“I guess I was pretty easy,” he said aloud; “but, you see, I thought
I could get away with the stuff. Won't you kids divide, and let's all
have a good time?”
The righteous indignation expressed by each of the three detectives
was wonderful to behold.
The spokesman of the party drew himself up to his full height and
spoke to Jordan with all the dignity of a really great man.
“The inspector told us he had sent you on this case,” he said, “and
that he was a little afraid that if you should happen to catch the
thief the temptation to compromise with him would be too great for you
to withstand. For that reason he delegated us to follow you and see
that you kept straight. And what a mighty lucky thing it was that he
Jordan cast a casual glance about the station, as though seeking a
means of escape, when one of his new acquaintances turned and grabbed
him roughly by the arm.

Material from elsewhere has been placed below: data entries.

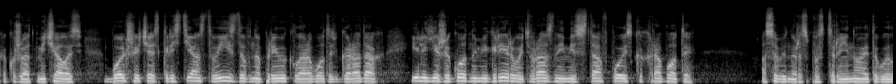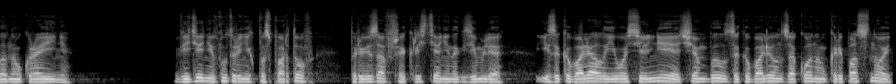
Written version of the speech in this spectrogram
Как уже отмечалось, большая часть крестьянства издавна привыкла работать в городах или ежегодно мигрировать в разные места в поисках работы. Особенно распространено это было на Украине. Введение внутренних паспортов, привязавшее крестьянина к земле, и закабаляло его сильнее, чем был закабален законом крепостной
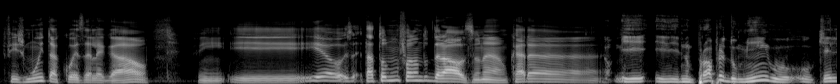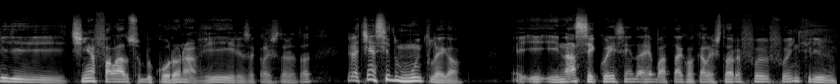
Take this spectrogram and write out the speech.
Fez muita coisa legal, enfim, e, e eu, tá todo mundo falando do Drauzio, né? Um cara... E, e no próprio domingo, o que ele tinha falado sobre o coronavírus, aquela história toda, já tinha sido muito legal. E, e na sequência ainda arrebatar com aquela história foi, foi incrível.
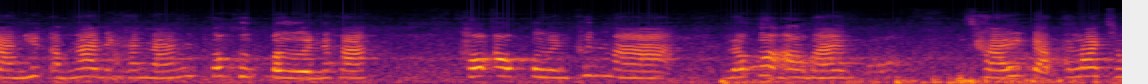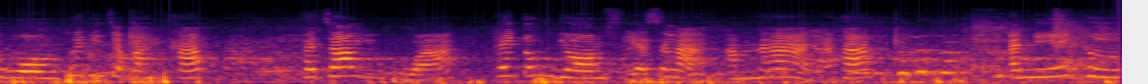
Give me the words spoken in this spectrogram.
การยึดอำนาจในครั้งนั้น ก็คือปืนนะคะ เขาเอาปืนขึ้นมา แล้วก็เอามาใช้กับพระราชวงศ์เพื่อที่จะบังคับ พระเจ้าอยู่หัวให้ต้องยอมเสียสละอำนาจนะคะ อันนี้คือ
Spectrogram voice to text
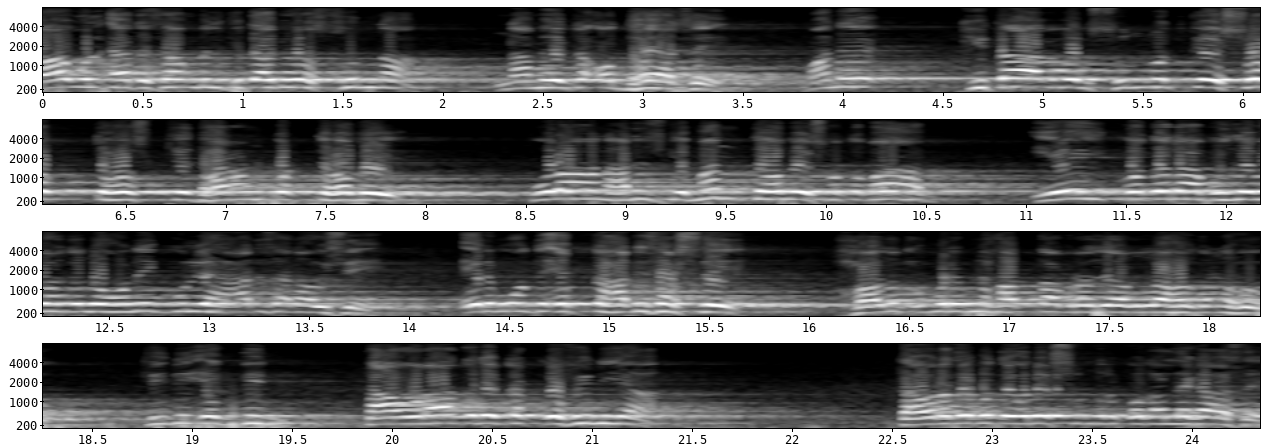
বাবুল এতসাম্বিল কিতাবি ও সুন্না নামে একটা অধ্যায় আছে। মানে কিতাব এবং সুন্নতকে শক্ত হস্তে ধারণ করতে হবে, কোরআন হারিসকে মানতে হবে শতভাগ। এই কথাটা বুঝাবার জন্য অনেকগুলি হাদিস আনা হয়েছে এর মধ্যে একটা হাদিস আসছে হজরত উমর ইবনে খাত্তাব রাজা আল্লাহ তিনি একদিন তাওরাতের একটা কফি নিয়া, তাওরাতের মধ্যে অনেক সুন্দর কথা লেখা আছে।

“Here, none of that,” he said. “We've got you. kid, and we mean to
keep you safe.”
“All right,” again laughed the young man. “Only I thought I saw a pal
who may have some of the bonds. You don't know how many bonds were
lost, do you?”
He felt fairly confident in making this remark, as he knew that the
inspector had given him all the data the force possessed concerning the
There was a hasty consultation among the three friends, and then a
laughing remark that they did not care what Jordan did so long as they
had him safe; so, if he wanted to do anything to help them be more
successful than they had already been he might go ahead.
And it was then that Jordan came to a firm decision.
He knew that the bonds had not been in his suit-case when he
left his home. How had they come there? There was only one explanation,
and with that one thought in his mind he resolved to make fools of the
three men who now had such complete mastery of him.
“Say, kids, this thing has worried me to death,” he began. “For
humanity's sake find some hotel, and let me get a few minutes' sleep.
You know I can't get away.”
The suggestion was not unacceptable to the trio.
“Where shall we go?” inquired Brown, who had already done most of the
Jordan's eyes had not been idle while the others were standing apart,
considering his request.
“Oh, let's go to a little joint I know, if you aren't afraid that
I've got too many friends there.”
They scoffed at the idea; and Jordan, calling a cabman, spoke quietly
to him. The driver nodded assent, and the four climbed into the
four-seater, every one except Jordan displaying a large revolver, and
remarking that they were “on the job.” Jordan had long since given up
his pistol to his captors.
It was not a long drive they took; but, nevertheless, the friendly
trio made frequent investigations of the country, and finally informed
Jordan that they had decided to take the first train back to inform the
inspector of what had happened.
But the information thus imparted failed to reach his ears, for the
prisoner was found “dead to the world” in the bottom of the cab.
“What'll we do?” asked Brown.
“Stop at the first possible place and get him revived,” replied
another of the trio.
The result of a hurried interview with the cabby brought them to a
small hotel on the outskirts of the city, where new and sudden
developments awaited them. No sooner had the cab containing the four
detectives drawn up before the door of the little hostelry than Jordan,
suddenly regaining consciousness, darted in through the front door,
threw himself upon a small, dark man, who wilted under the attack, and
for the third time gave a long laugh.
“Oh, I figured it out, all right!” he cried. “I knew that I was not
in cahoots with the man who stole the bonds, and yet they were in the
suit-case I carried. But the joke of the whole thing is that when you
accused me I discovered that the case I carried was not mine. I must
have changed, and grabbed the wrong one at the station when I left
there. As we got off the train I saw a case exactly like mine, so all I
had to do was to keep my own in sight. This the cabby helped me to do
by following this man who carried it. We've got the bonds, but it
wasn't you boys who regained them.”
The small dark man shrugged his shoulders. “I thought I was very
clever to be so apparently careless with my valuable case,” he said.
To-day Jordan is the chief inspector of the force.